Yesterday, December 2, Judge Michael Blee extended the restraints against Atlantic City’s enforcement of Ordinance 32 (which would terminate the city’s syringe access services operated by South Jersey AIDS Alliance) while the matter is being litigated. Judge Blee’s Order and Memorandum of Decision are attached below.
Statement: Restraining order to protect syringe access services in Atlantic City extended through duration of litigation
Carol Harney, Chief Executive Officer of South Jersey AIDS Alliance:
“I am so relieved and thankful that Oasis lives to see another day. Every day we provide services, people’s lives are saved and people vulnerable to overdose and HIV have essential health services. I’m cautiously optimistic that evidence and public health will prevail. Oasis has a long history of supporting vulnerable members of our community, and we will continue doing so for as long as we are able.”
Jenna Mellor, Executive Director of New Jersey Harm Reduction Coalition:
“This decision is a big win for public health and human dignity — and the stakes couldn’t be higher. Keeping Oasis open will literally save lives, as harm reduction services are the best tool we have to prevent overdose deaths and new HIV and Hepatitis C infections. New Jersey is on track to lose more people to overdose this year than ever before. We cannot let politics get in the way of public health, nor can we let discrimination and stigma stand in the way of lifesaving syringe services. If we want to keep our friends, neighbors, and family members alive, this is how we do it. We will continue to fight to keep Oasis open and remove barriers to syringe access in every corner of the state.”

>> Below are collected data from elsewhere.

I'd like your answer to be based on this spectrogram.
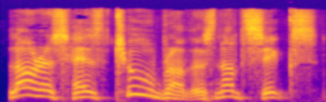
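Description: A man's voice: sits high, big pitch swings, measured pace, no echo, studio quality, pitched above the performer's own voice, full character voice. A man reading an audiobook, voicing a young queen who is frightened and indignant. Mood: scornful. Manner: heated, indignant pleading.

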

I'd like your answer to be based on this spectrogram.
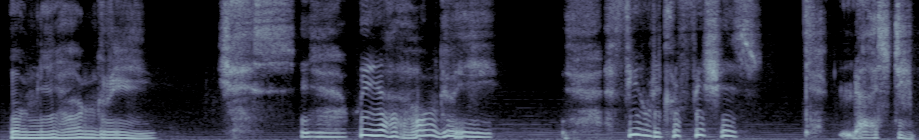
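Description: A woman voicing a wretched, hungry, fawning creature in an audiobook, with a creaky, hissing whisper that whimpers and swoops in pitch. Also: a little mellow, full character voice. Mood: whining. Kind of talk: audiobook character voice.

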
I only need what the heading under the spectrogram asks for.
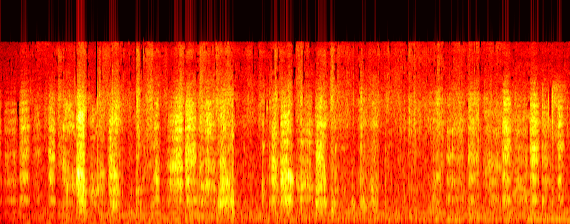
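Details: Rhodesian Ridgeback dog during a retrieving game, uneven excited panting with breathy bursts, a person nearby asking if it wants the toy.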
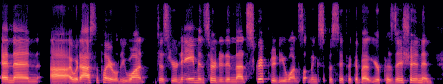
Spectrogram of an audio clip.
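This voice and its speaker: Calm low-voiced woman coach. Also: quick pace. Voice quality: calm, soothing voice. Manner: chatty, lots of fillers and restarts. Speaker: hockey coach. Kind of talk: casual video call discussion.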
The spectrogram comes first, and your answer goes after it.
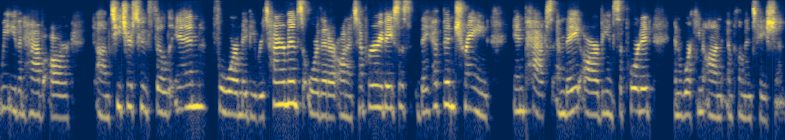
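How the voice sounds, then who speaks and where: The woman has a plain, everyday voice, pitched somewhat high, with normal melodic movement at an average speed. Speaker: instructional coach. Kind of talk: presentation to school board.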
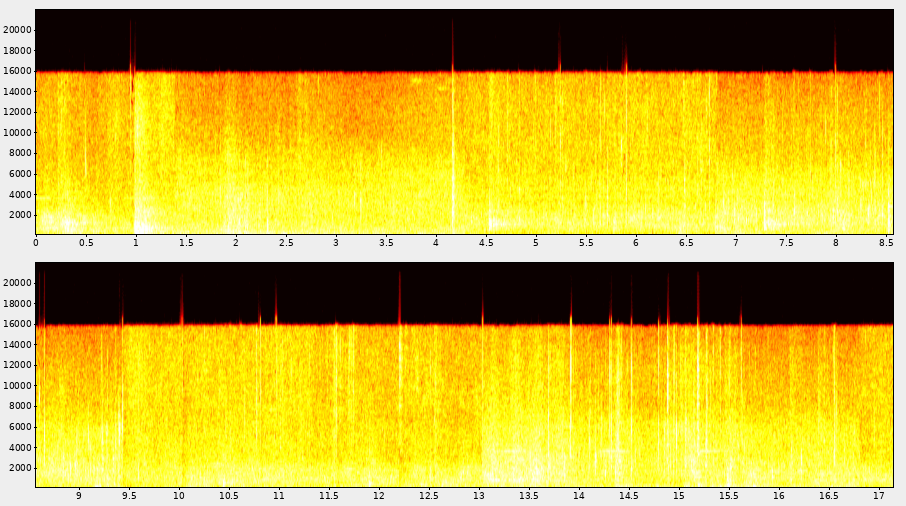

Harm reduction is essential. A harm reduction approach to drug use is the best strategy we have to end the overdose crisis, reduce risks associated with drug use, and affirm the dignity and bodily autonomy of every New Jerseyan.